Problem to work on: Copying rule for the data below: take the line containing "The image below" and every line after it to the end, exactly, and drop all pictures.

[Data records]
*** Block opens ***

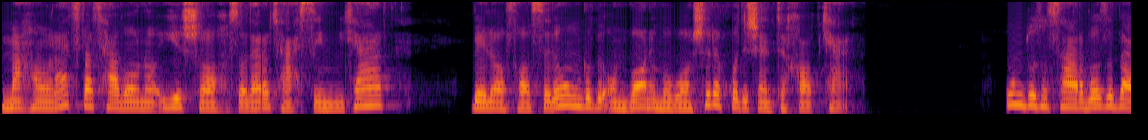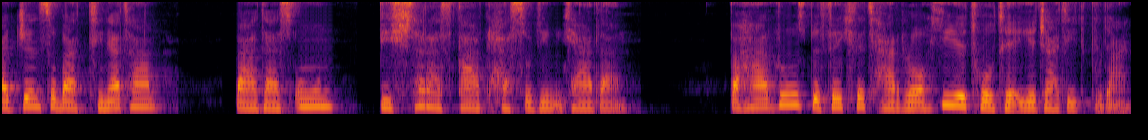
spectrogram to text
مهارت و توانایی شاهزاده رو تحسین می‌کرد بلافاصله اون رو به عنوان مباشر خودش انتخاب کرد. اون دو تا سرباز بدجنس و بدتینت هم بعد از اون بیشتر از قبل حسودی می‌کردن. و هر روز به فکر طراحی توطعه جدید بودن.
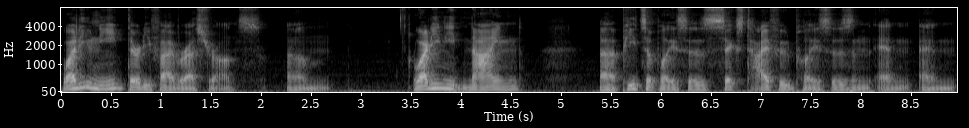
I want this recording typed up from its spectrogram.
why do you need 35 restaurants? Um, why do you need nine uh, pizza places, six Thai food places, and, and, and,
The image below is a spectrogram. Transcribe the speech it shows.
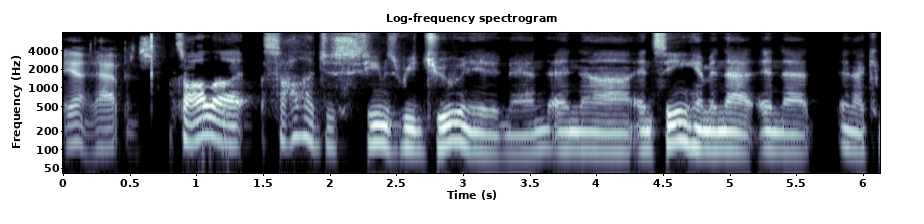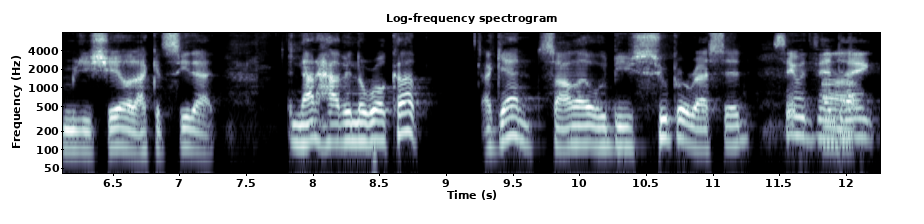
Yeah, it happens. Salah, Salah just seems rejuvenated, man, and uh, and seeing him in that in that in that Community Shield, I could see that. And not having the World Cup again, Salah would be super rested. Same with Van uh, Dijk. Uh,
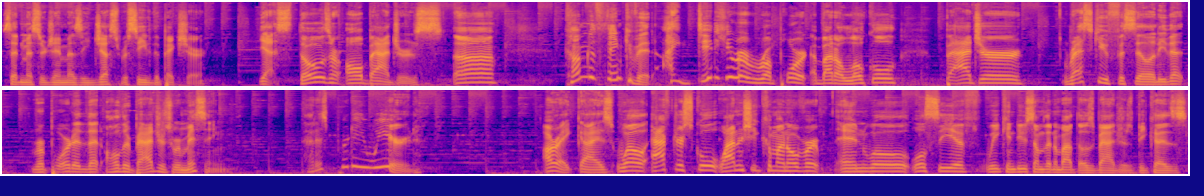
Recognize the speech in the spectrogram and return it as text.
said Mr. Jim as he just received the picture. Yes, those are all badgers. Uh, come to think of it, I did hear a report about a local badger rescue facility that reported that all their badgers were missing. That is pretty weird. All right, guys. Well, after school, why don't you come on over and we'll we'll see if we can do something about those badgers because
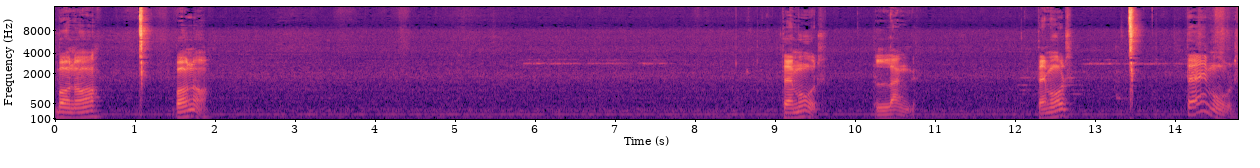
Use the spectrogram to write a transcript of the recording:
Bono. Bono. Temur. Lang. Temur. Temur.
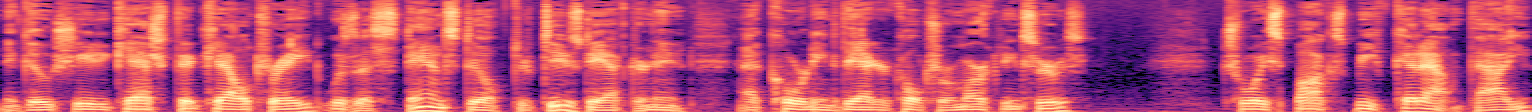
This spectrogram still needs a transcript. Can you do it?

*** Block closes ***

Solution for this task:
The image below is a spectrogram. Transcribe the speech it shows.
Yeah, it happens. Salah, Salah just seems rejuvenated, man, and uh, and seeing him in that in that in that Community Shield, I could see that. And not having the World Cup again, Salah would be super rested. Same with Van uh, Dijk. Uh,
Recognize the speech in the spectrogram and return it as text.
said Mr. Jim as he just received the picture. Yes, those are all badgers. Uh, come to think of it, I did hear a report about a local badger rescue facility that reported that all their badgers were missing. That is pretty weird. All right, guys. Well, after school, why don't you come on over and we'll we'll see if we can do something about those badgers because
Use the spectrogram to write a transcript of the recording:
Bono. Bono. Temur. Lang. Temur. Temur.
This spectrogram still needs a transcript. Can you do it?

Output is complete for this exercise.